-------- DATA PROVIDED --------

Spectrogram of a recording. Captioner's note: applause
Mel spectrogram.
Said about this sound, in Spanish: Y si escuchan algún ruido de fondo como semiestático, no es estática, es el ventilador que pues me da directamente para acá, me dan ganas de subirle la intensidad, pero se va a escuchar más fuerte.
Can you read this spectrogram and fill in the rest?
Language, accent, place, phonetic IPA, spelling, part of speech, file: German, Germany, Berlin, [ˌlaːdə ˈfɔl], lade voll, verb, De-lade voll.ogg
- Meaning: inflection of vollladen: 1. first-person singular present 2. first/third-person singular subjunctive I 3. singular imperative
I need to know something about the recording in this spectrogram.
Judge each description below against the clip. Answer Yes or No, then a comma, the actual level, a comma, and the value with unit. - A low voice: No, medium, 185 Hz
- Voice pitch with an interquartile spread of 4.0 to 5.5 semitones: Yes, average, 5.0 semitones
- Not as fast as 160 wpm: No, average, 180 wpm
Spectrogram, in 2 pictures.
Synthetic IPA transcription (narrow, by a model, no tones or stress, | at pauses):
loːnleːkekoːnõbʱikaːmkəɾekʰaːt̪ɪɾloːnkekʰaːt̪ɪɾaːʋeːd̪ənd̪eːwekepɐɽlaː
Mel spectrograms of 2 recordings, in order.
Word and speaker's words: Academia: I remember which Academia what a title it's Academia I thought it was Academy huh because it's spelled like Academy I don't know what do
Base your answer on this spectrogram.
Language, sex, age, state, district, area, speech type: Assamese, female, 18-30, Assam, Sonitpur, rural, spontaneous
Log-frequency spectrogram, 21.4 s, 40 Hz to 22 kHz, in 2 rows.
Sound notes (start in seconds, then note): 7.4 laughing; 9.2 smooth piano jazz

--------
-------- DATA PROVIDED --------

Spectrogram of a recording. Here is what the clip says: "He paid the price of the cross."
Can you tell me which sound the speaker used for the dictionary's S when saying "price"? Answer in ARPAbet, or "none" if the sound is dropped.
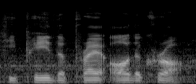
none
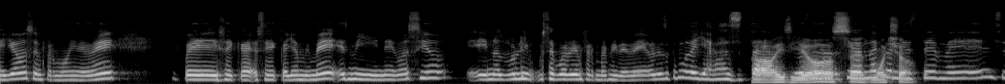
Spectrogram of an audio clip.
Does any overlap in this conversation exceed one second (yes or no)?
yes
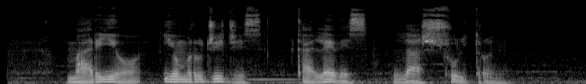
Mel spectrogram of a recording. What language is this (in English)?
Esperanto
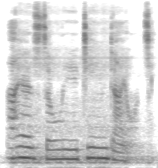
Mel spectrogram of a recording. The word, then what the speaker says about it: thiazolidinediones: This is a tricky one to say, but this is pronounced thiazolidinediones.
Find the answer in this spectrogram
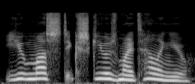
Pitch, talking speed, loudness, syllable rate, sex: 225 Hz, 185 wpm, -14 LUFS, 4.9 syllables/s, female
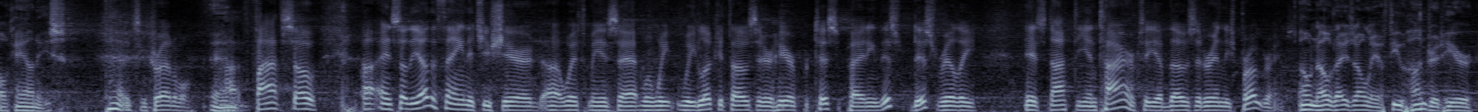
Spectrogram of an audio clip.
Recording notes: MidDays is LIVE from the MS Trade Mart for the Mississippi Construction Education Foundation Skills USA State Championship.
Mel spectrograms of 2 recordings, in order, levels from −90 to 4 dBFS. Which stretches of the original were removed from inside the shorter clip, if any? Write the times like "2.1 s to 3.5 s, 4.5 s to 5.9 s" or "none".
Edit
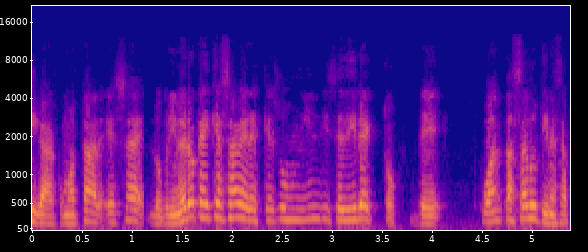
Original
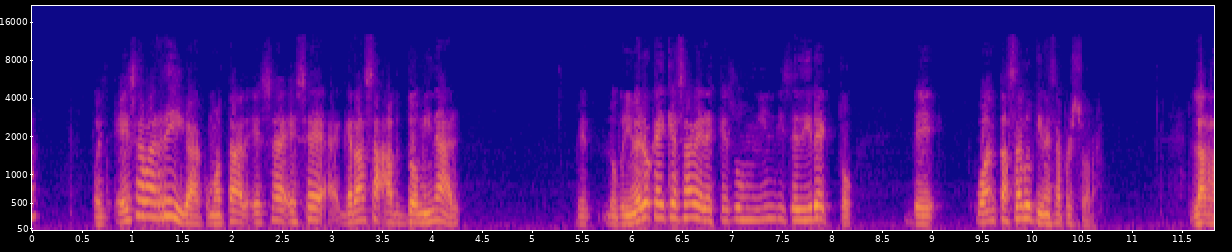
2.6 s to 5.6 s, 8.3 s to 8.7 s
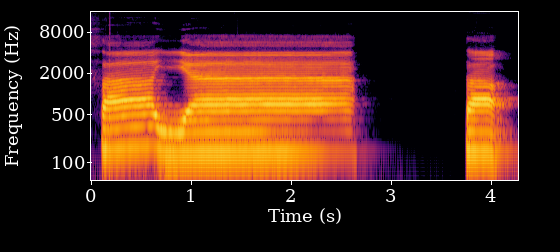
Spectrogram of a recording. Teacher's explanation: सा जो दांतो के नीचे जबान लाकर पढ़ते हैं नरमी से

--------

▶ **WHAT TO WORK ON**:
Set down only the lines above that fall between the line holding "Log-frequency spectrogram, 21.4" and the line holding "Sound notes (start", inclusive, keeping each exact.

▶ **ANSWER TO THIS EXERCISE**:
Log-frequency spectrogram, 21.4 s, 40 Hz to 22 kHz, in 2 rows.
Sound notes (start in seconds, then note): 7.4 laughing; 9.2 smooth piano jazz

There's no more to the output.